Paper No. 6-2
Presentation Time: 9:00 AM-6:30 PM
LIFE'S A DRAG - A CAMBRIAN GIANT HOLDS FAST
A study of abundant trace fossils on sandstone slabs from the Lower Cambrian (530 Ma) Gog Formation of The Monarch, near Banff, revealed unusual linear structures. These appear as subparallel scratch marks on which even smaller longitudinal striations occur. Statistical analysis shows that the marks have a preferred orientation and that they are sub-equally spaced. Preferred alignment suggests that the striations arose as drag marks in currents rather than from behavioural activity. Regular spacing, length of the marks, and the longitudinal mini-striae (perhaps gill marks) indicate the striations were created by a single type of creature, probably an arthropod. This creature may have been an exceptionally large trilobite or an unknown arthropod perhaps akin to the giant Tegopelte gigas from the middle Cambrian Burgess Shale. However, no trilobite feeding traces preserved in the Gog are large enough to proportionally match the drag marks. We propose that the linear structures are drag marks of a biramous limb which are a result of the creature trying to prevent itself from being moved laterally by a current.

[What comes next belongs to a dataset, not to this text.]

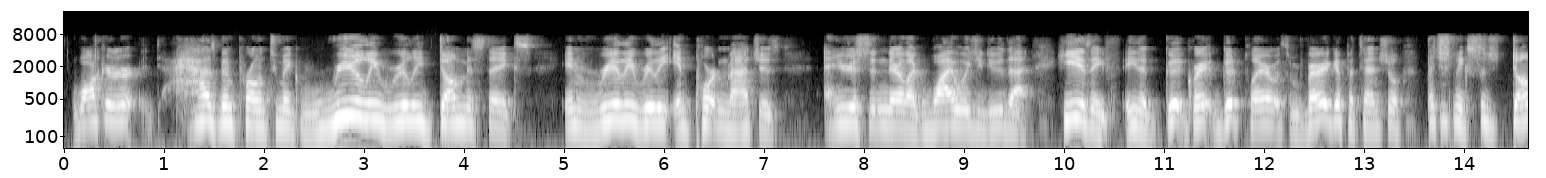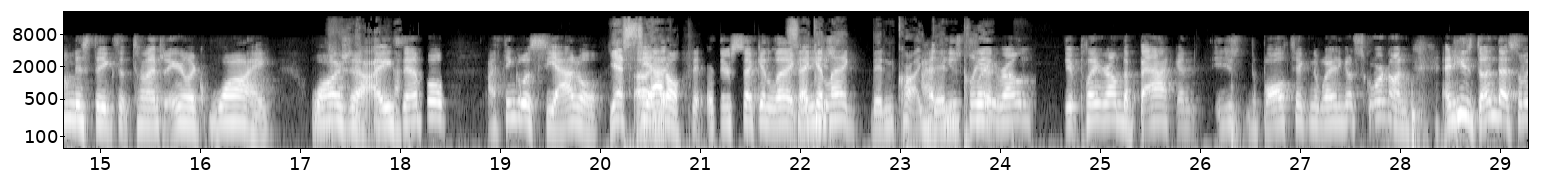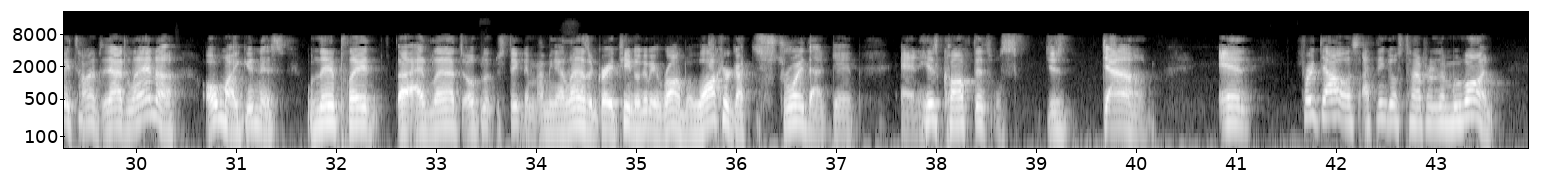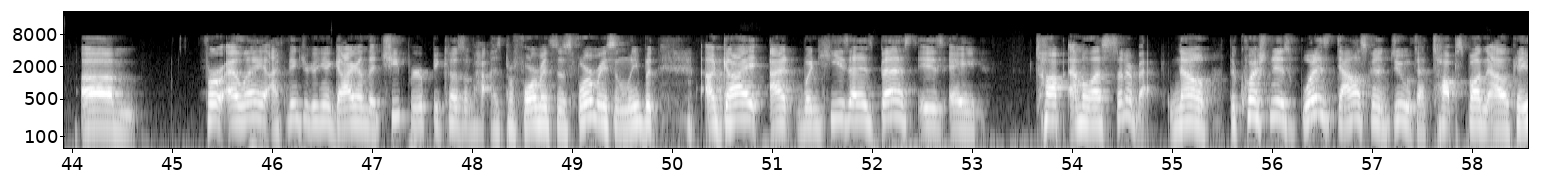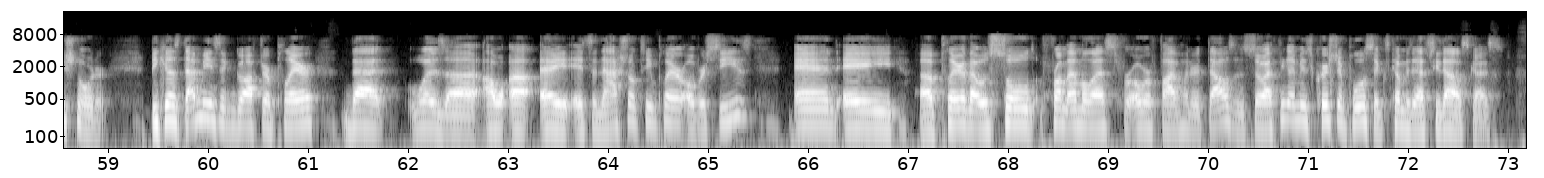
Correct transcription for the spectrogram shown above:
Walker has been prone to make really, really dumb mistakes in really, really important matches, and you're just sitting there like, why would you do that? He is a he's a good, great, good player with some very good potential that just makes such dumb mistakes at times, and you're like, why? Why is that? Example, I think it was Seattle. Yes, uh, Seattle. th- their second leg. Second just- leg didn't cry, he didn't was clear. playing around. They're playing around the back, and he just the ball taken away, and he got scored on. And he's done that so many times. In Atlanta, oh my goodness, when they played uh, Atlanta to open up the stadium, I mean, Atlanta's a great team. Don't get me wrong, but Walker got destroyed that game, and his confidence was just down. And for Dallas, I think it was time for them to move on. Um, for LA, I think you're getting a guy on the cheaper because of his performance, his form recently. But a guy at when he's at his best is a top MLS center back. Now the question is, what is Dallas going to do with that top spot in the allocation order? Because that means they can go after a player that was uh, a, a it's a national team player overseas and a, a player that was sold from MLS for over five hundred thousand. So I think that means Christian Pulisic's coming to FC Dallas, guys.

This hypothesis is consistent with preserved interference ripple marks which indicate a high energy, shallow marine environment during Gog deposition.